Not that I'm complaining. I've gotten out on some great rides, though still shorter than I'd like. Something about not quite being in shape for the distance yet... I keep having to remind myself that it's February.

My trainer is getting lonely. Breaks my heart (NOT!).

If this were our normal kind of winter, I wouldn't be thinking of warmer, drier climes for a future move. Bring it on!

Wednesday, January 21, 2015

Maiden Voyages

In the bike world, there's just something very sublime about the first ride on a new bike.

Buying a complete bike from a shop, likely it's been test-ridden by some one else a time or two, and maybe even yourself before your first full suit-up and trip down the road. But it's still something special, kind of like new-car-smell.

Even buying a new frame and having the shop build it up, hopefully the mechanic took it for a short shake-down cruise of a mile or two to make sure everything was hitting on all cylinders. But it's the first real feel of how the bike handles, how it jumps when you stomp on the pedals, maybe eats up the bumps, that first taste of double digits on the new bike.

Buying that bare frame and building it up yourself provides another feeling of adventure. Not just all that comes with a  new bike from a shop, but a little sense of trepidation -- did you do everything right? Is the shifting crisp, the braking secure and responsive? No ticks or squeaks?

And at the pinnacle, taking a frame you built yourself, hanging all the parts, and then taking it out on that first ride adds another layer to it all, the icing plus the cherry on top.

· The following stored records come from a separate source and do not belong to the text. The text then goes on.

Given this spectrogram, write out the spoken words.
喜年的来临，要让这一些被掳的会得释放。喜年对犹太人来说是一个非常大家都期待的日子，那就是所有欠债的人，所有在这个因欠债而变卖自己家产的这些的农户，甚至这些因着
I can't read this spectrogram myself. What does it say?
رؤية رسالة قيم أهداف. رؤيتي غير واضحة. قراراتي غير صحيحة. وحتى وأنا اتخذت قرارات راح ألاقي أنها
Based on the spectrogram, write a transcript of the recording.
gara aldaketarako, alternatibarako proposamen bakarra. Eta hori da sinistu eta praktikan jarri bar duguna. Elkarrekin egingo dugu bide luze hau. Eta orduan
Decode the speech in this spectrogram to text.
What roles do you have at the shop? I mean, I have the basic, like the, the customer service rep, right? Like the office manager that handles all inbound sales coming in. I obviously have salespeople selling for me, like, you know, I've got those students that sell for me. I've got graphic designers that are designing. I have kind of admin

All the thought into the design, all the hours of fabrication -- cutting, cleaning, brazing (in my case, maybe welding for some one else), finishing, painting -- get put to the test, the proof in the pudding, when it's taken for that first ride. Does it really fit? Does it handle how you intended? Does it jump when you stand on the pedals? Does it rail the corners with confidence? Is it stiff enough? Does it transmit every road vibration into you?

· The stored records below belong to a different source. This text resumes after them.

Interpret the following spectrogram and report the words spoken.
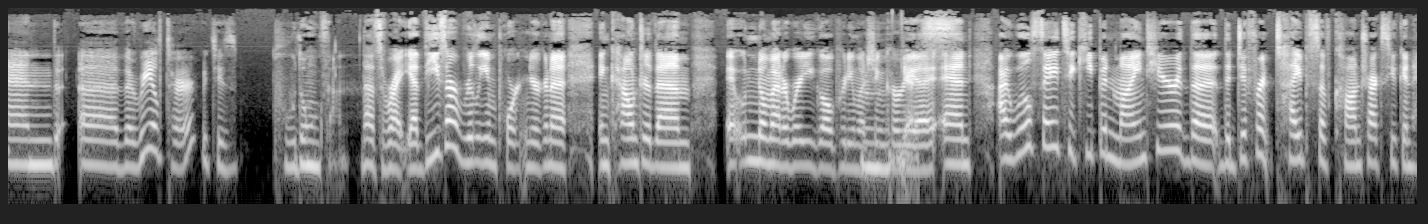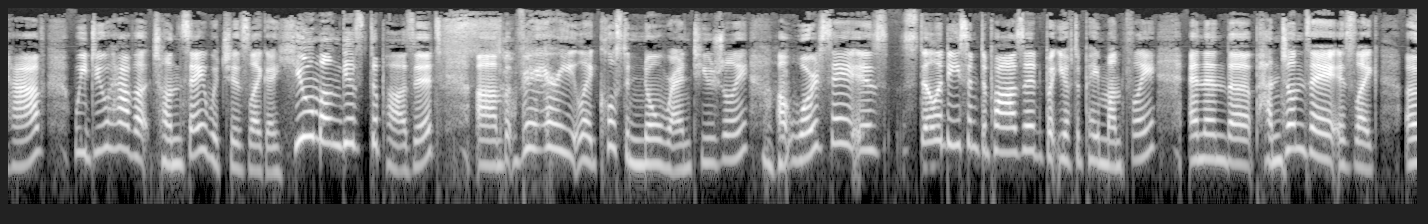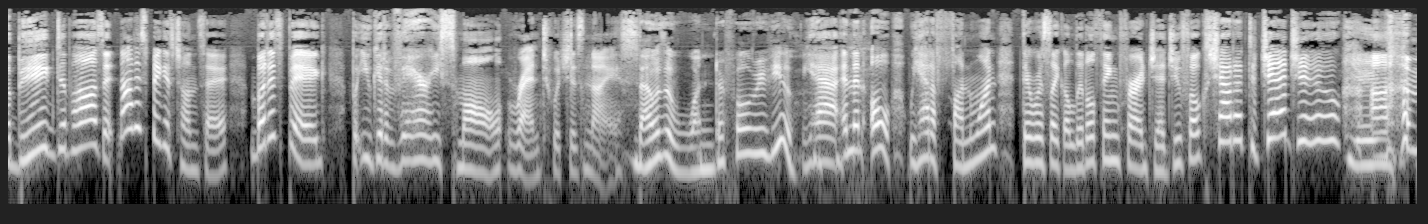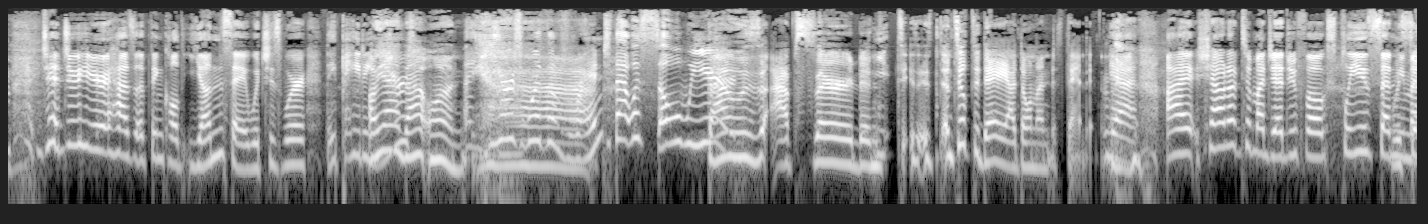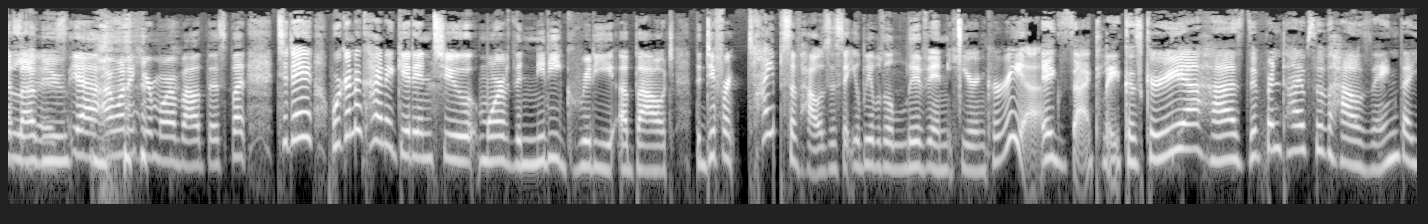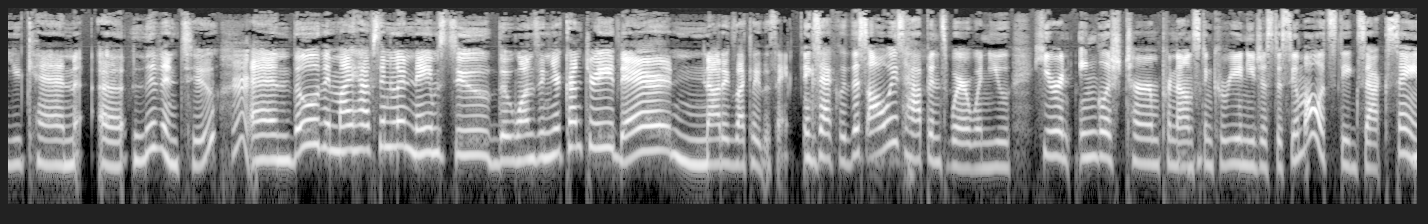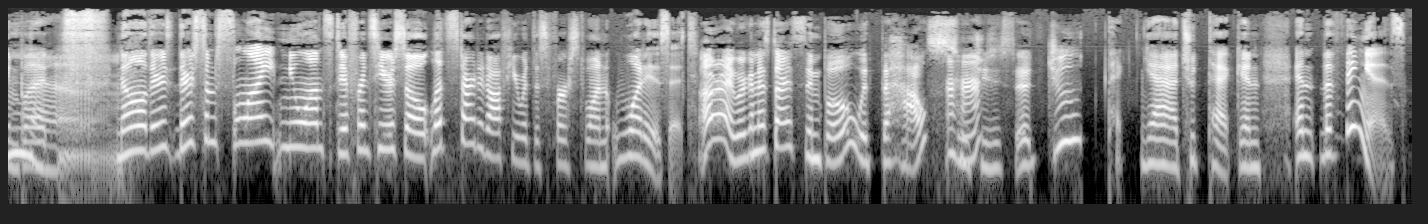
and uh, the realtor, which is 부동산. That's right. Yeah, these are really important. You're going to encounter them eh, no matter where you go pretty much in Korea. yes. And I will say to keep in mind here the the different types of contracts you can have. We do have a chonse, which is like a humongous deposit, um, but very like close to no rent usually. Uh, 월세 is still a decent deposit, but you have to pay monthly. And then the 반전세 is like a big deposit, not as big as chonse, but it's big, but you get a very small rent, which is nice. That was a wonderful review. Yeah, and then oh, we had a fun one. There was like a little thing for our Jeju folks. Shout out to Jeju. Um, Jeju here has a thing called Yunse, which is where they paid a Oh yeah, that one. a year's worth of rent. That was so weird. That was absurd, and t- until today, I don't understand it. Yeah, I shout out to my Jeju folks. Please send We me messages. love you. Yeah, I want to hear more about this. But today we're going to kind of get into more of the nitty gritty about the different types of houses that you'll be able to live in here in Korea. Exactly, because Korea has different types of housing that you can uh, live into, and though they might have similar names to the ones in your country, they're not exactly the same. Exactly. This always happens where when you hear an English term pronounced in Korean, you just assume, oh, it's the exact same. But no, there's there's some slight nuance difference here. So let's start it off here with this first one. What is it? All right, we're gonna start simple with the house, which is a 주택. Yeah, 주택. And and the thing is,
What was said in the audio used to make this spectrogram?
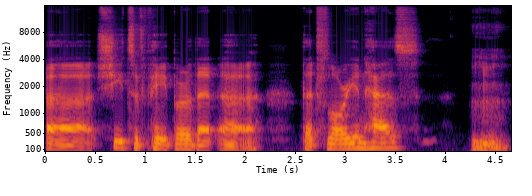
uh, sheets of paper that uh, that Florian has. Mhm.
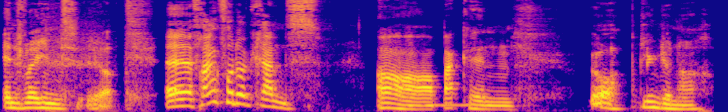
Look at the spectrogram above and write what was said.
Entsprechend ja. Äh, Frankfurter Kranz. Oh, backen. Ja, klingt danach.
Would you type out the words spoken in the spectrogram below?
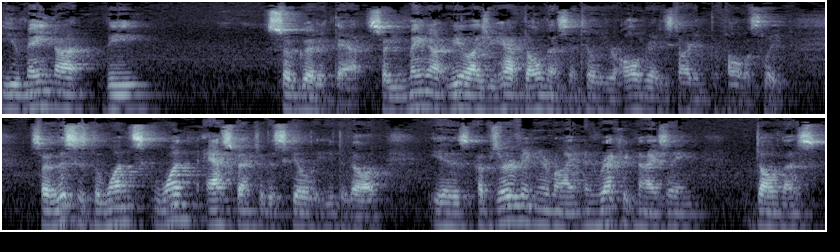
you may not be so good at that. So you may not realize you have dullness until you're already starting to fall asleep. So this is the one, one aspect of the skill that you develop is observing your mind and recognizing dullness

Then there's those nagging little doubts that are best kept locked up during the ride... Is it going to hold up? Are all the brazed joints really strong enough? Especially the fork?

And so it was Monday that I took one of my first builds out onto the public roadways for its maiden voyage. The bike is built as a cyclocross/gravel bike, with wide-ish tires and very relaxed geometry. The segmented fork looks very beefy and stout, and is a first for me both in fabrication and riding. 

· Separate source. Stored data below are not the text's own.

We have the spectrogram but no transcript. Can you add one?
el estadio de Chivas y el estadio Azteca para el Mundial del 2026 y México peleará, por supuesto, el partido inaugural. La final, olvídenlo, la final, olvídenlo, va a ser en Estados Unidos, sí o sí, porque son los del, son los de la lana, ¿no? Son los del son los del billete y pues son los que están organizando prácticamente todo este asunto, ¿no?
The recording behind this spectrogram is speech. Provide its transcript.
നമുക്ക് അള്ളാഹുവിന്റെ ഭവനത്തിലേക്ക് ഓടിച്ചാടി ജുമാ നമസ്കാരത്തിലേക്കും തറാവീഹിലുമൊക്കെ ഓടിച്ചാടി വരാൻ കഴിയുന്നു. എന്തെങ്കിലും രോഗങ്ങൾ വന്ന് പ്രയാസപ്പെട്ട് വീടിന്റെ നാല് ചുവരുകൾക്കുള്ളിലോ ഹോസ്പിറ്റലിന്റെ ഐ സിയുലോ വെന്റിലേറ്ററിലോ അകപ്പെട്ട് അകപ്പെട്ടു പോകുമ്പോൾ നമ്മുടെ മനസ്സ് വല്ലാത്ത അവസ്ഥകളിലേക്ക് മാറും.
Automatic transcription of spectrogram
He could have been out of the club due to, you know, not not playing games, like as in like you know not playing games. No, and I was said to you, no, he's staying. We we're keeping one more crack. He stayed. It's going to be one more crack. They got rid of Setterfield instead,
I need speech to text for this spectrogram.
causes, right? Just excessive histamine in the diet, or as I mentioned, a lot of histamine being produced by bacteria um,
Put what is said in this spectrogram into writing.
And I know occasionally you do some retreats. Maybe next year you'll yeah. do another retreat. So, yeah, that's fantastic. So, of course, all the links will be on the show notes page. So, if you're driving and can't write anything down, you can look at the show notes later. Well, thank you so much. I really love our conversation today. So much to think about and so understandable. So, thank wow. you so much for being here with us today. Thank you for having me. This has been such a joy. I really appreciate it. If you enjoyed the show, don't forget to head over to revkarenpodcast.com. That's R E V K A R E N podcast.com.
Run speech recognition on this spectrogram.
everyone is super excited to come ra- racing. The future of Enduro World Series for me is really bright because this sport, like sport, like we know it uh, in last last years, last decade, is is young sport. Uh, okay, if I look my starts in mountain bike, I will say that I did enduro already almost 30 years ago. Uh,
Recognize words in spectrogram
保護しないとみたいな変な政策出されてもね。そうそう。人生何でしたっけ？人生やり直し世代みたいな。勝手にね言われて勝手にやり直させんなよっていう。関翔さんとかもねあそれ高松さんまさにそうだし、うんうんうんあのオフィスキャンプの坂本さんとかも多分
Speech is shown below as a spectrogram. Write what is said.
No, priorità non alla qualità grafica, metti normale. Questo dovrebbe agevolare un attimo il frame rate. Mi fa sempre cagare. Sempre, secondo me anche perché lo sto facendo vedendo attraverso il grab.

I babied the bike for the first few miles, testing it out. The feel, how it responded to inputs of pedaling and steering, the inherent stability. A bit of giddiness at taking out this new bike, one I had built from tubes to finished product, and seeing it to its final purpose.

As the miles clicked off, I put it into different paces -- a bit of a launch from a stand-still, pushing it a little on a hill, standing up pedaling at a slow cadence, spinning it up to a higher speed, taking a corner, trying a no-hands cruise or two. Some brake noise on standing pedaling was actually the spokes hitting a caliper bolt. tightening the front quick-release solved that issue, and I continued on.

The verdict? It rides well. Stable, stiff, easy to roll. It jumps off the line, stays planted in corners, and seems comfortable enough for much longer mileage (this was just a 23 mile quick ride before a family outing). Pans? Not much: (1) The handlebars are a little higher than I'd like, though the hip angle is good. I hadn't trimmed the head tube fully when I finished the build, so I've got some area to bring that down, which will keep the hip angle and rotate the whole position forward a little. (2) The wide ratio gearing isn't really suited to road riding, but once in the gravel and steep mountain roads, it'll be a blessing. (3) Right at the end of the ride, a no-handed cruise induced some front-end shimmy.

I didn't have any instrumentation on this ride, so while I was in motion I didn't have any feedback on my speed. Post-ride, though, Strava says my average speed was a somewhere between my current gravel bike and my road bike. With some more miles on this one, the confidence in the machine will go up and I'll be flying.

And it may just be the one that takes me over the river and through the woods to who-knows-where.